Over the summer, I traveled to Wuhan to continue my series of talks with people about the challenges facing China. Coming here was part of an effort to break out of the black hole of Beijing politics and explore the view from China’s vast hinterland...

New Interpol Head is Chinese Former Deputy Head of Paramilitary Police

Benjamin Haas
Guardian
Vice-minister Meng Hongwei’s election has sparked concerns his position may be used to boost China’s campaign to pursue dissidents around the globe

China: A Life in Detention

Yang Zhanqing from New York Review of Books
Every year in China, thousands of people suffer what the United Nations calls “arbitrary detention”: confinement in extra-legal facilities—including former government buildings, hotels, or mental hospitals—which are sometimes known as “black jails...

‘The Songs of Birds’

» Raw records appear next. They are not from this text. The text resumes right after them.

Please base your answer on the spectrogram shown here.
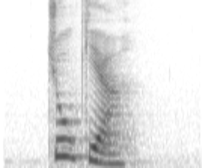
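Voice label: "чулкиа", Komi, female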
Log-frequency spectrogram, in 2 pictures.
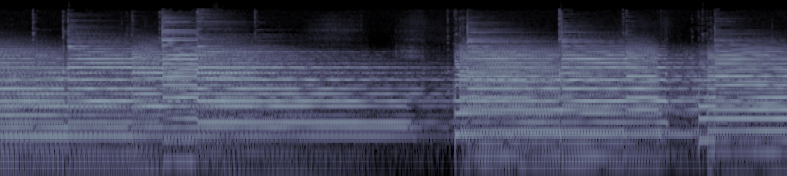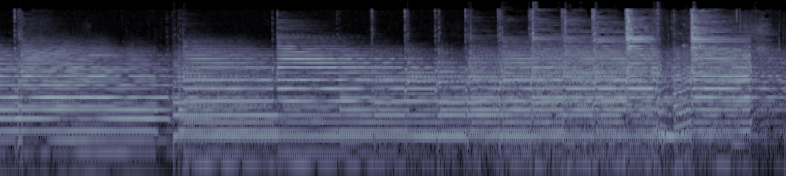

Ian Johnson from New York Review of Books
Day and night,I copy the Diamond Sutraof Prajnaparamita.My writing looks more and more square.It proves that I have not gone entirelyinsane, but the tree I drewhasn’t grown a leaf.—from “I Copy the Scriptures,” in Empty ChairsEvery month, the...

Media

09.14.16

The Chinese Democratic Experiment that Never Was

David Wertime
Protesters in southern China are up in arms. They feel that Beijing’s promises that they’d be able to vote for their own local leaders have been honored in the breach. They’re outraged at the show of force in the face of peaceful protest, and...

The People in Retreat

Ian Johnson from New York Review of Books
Ai Xiaoming is one of China’s leading documentary filmmakers and political activists. Since 2004, she has made more than two dozen films, many of them long, gritty documentaries that detail citizen activism or uncover whitewashed historical events...

Viewpoint

09.01.16

How to Deal With China’s Human Rights Abuses

Sophie Richardson
When world leaders touch down in early September in the city of Hangzhou for this year’s G20 leaders’ summit, which China will they see? The one of glossy skylines, enviable growth statistics, and perfectly choreographed diplomatic exchanges? Or the...

Excerpts

08.18.16

Why an Elite Chinese Student Decided Not to Join the Communist Party

Alec Ash
“Wish Lanterns” follows the lives of six Chinese born between 1985 and 1990 as they grow up, go to school, and pursue their aspirations. Millennials are a transformational generation in China, heralding key societal and cultural shifts, and they are...

Week of TV Trials in China Signals New Phase in Attack on Rights

Chris Buckley
New York Times
Legal experts and supporters of four defendants denounced the hearings, held on consecutive days in Tianjin, a port city near Beijing, as grotesque show trials.

Chinese Activist Zhai Yasmin Found Guilty of Subversion

BBC
Hundreds are detained since last year as a part of a crackdown on ‘legal activism’.....